Hudson River Museum

Yonkers, New York

914.963.4550

Photo: Quesada/Burke



 

A Community Collects: The Bronxville Public Library

 

"A Community Collects: The Bronxville Public Library,". on view at The Hudson River Museum through Sunday, May 7, 2000, comprises 26 paintings from the Library's collection, dating from the 1880s through the 1930s. (left: Emil Carlson, Still Life, c. 1903, oil on canvas, 20 x 24 inches, Bequest of Ernest E. Quantrell, Collection of Bronxville Public Library, Photo: John Maggiotto)

When the Library was built in 1942, its trustees asked local residents to donate artwork to provide the institution with a home-like atmosphere.
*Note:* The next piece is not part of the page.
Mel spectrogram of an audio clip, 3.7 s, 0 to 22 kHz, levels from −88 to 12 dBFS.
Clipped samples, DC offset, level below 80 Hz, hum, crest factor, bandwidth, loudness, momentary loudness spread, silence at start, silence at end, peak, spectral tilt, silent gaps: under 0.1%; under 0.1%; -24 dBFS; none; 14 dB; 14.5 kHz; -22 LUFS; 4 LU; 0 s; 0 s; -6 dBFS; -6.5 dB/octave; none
The community's response to this request can be seen in."A Community Collects."

The exhibition includes works by leading American artists Ernest Lawson, John Francis Murphy, Albert Bierstadt, William M. Hart and Frederick Judd Waugh, as well as paintings by Bronxville residents Bruce Crane and Henry Hobart Nichols.
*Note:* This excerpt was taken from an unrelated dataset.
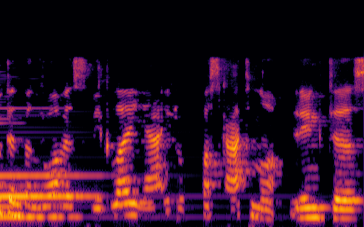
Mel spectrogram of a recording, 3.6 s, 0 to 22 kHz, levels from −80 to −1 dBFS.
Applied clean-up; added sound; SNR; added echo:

The subjects range from landscapes and still lifes to paintings of Native Americans. After the Civil War and toward the end of the 19th century, American artists moved away from the trend of using landscape paintings to depict realistic panoramic vistas with nationalistic and epic themes. Marked by the influences of French impressionism, they began to interpret their subjects through the lenses of individual experience: emotions and intellect. (left: Ernest Lawson (1873-1939), The Harlem River, c. 1925, oil on canvas, 35 x 30 inches, Bequest of William Francis Burt, Collection of Bronxville Public Library, Photo: John Maggiotto)

This shift is evident in the seascapes of Frederick Judd Waugh (1861-1940). Through the years, his work evolved from detailed, panoramic vistas to depictions of smaller areas of seas, rocks and sky in a more abstract style. "In his painting, 'Rocks and Seas,' Waugh uses pure, unmixed colors directly from the tube, making his subject appear fresh and new," said Museum Director Philip Verre, who curated the exhibition.
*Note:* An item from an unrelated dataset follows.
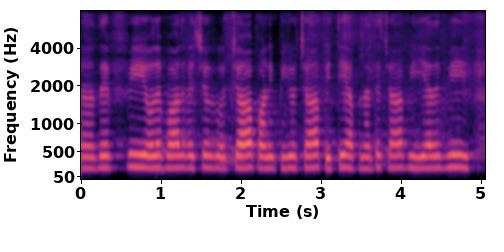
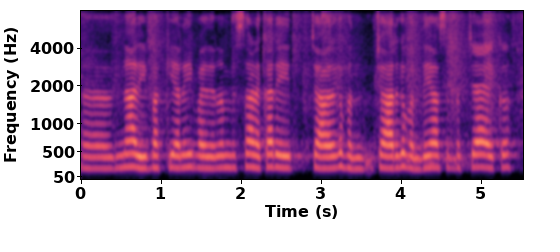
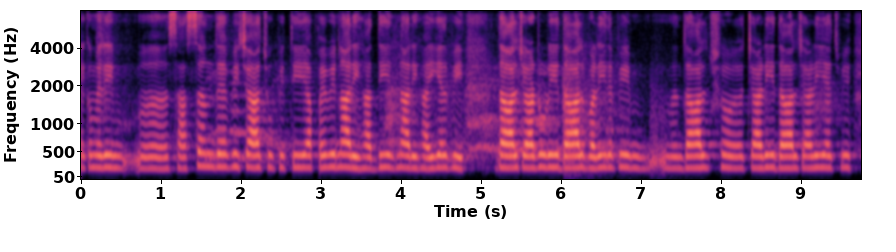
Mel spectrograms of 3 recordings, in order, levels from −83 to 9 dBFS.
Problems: constant background noise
Bruce Crane (1857-1937) arrived in Bronxville in 1915 and was the last of the art colony artists. His work also shifted from literal representations of nature to landscapes characterized more by color tones than actual detail. Crane created a sense of mood by using a limited palette and by building up layers of transparent pigment on the canvas as exemplified in "Sunset," a work in the exhibition. (right: Bruce Crane (1857-1937), Passing Shower, oil on canvas, 30 x 46 inches, Bequest of William Francis Burt, Collection of Bronxville Public Library, Photo: John Maggiotto)

"A Community Collects: The Bronxville Public Library" is on view in the museum's newly created Glenview Galleries. "This exhibition is well suited for the Glenview Galleries since our mission is to showcase the best of 19th and early 20th century American fine arts from local public and private collections." Verre said. (left: Everett Longley Warner(1877-1963), The Mill Dam, n.d., oil on canvas, 32 x 40 inches, Bequest of Ernest E. Quantrell, Collection of Bronxville Public Library, Photo: John Maggiotto)

 

Read more in Resource Library Magazine about the Hudson River Museum.

For further biographical information on selected artists cited above please see America's Distinguished Artists, a national registry of historic artists.

rev. 12/27/10


Search Resource Library for thousands of articles and essays on American art.

Copyright 2010 Traditional Fine Arts Organization, Inc., an Arizona nonprofit corporation. All rights reserved.